A guide to the great variety of German food terms helps you navigate the culinary linguistic landscape. By Sharon Hudgins • Photographs Courtesy Sharon Hudgins
It’s your first trip to Berlin, and you’re sitting in a cozy Kneipe (pub) that serves traditional regional dishes, along with good Berliner beer. Looking quickly at the menu, you order Berliner Schnitzer, thinking that it’s surely the Berlin version of Wiener Schnitzel (Vienna-style breaded veal cutlets). But instead, you’re served a big plate of breaded-and-pan-fried slices of cow’s udder.

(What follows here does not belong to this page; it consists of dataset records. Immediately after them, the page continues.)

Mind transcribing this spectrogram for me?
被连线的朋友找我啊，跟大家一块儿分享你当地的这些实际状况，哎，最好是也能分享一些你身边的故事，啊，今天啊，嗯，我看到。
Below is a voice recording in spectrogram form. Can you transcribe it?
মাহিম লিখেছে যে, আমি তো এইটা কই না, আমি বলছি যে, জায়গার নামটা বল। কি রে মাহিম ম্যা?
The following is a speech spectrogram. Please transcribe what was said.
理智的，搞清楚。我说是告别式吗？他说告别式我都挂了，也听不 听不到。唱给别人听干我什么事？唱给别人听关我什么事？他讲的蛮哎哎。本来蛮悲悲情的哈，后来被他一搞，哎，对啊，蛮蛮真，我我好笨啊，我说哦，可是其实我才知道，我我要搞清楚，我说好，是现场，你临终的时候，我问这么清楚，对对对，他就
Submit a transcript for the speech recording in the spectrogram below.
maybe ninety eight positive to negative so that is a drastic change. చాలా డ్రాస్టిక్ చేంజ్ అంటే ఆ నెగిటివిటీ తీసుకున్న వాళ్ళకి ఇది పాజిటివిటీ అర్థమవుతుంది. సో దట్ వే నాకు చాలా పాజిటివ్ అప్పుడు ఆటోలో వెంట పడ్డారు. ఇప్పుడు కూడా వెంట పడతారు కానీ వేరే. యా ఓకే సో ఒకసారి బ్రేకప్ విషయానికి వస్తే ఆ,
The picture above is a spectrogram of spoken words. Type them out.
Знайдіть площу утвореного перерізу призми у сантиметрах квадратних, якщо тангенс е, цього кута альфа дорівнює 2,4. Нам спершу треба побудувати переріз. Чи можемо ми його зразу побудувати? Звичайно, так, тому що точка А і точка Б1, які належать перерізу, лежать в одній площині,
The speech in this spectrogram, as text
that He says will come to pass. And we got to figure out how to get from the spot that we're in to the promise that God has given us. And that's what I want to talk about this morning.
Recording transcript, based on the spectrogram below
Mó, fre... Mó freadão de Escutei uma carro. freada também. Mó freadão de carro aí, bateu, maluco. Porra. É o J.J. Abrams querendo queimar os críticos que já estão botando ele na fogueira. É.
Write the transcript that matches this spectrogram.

You’ve just fallen into the trap that catches many foreign visitors to German-speaking parts of Europe. It’s easy to assume that people who speak the same language also have the same words for common food ingredients and the dishes made from them. But the variety of local, regional, and even national terms for the same food can be confusing to travelers in the Germanic lands of Central Europe. From Austria in the east to Alsace in the west, from Schleswig-Holstein in northernmost Germany to Switzerland’s southern border with Italy, you’ll encounter different official languages as well as numerous regional and local dialects, which make a big difference when you’re ordering something to eat in a restaurant or shopping for food in an open-air market.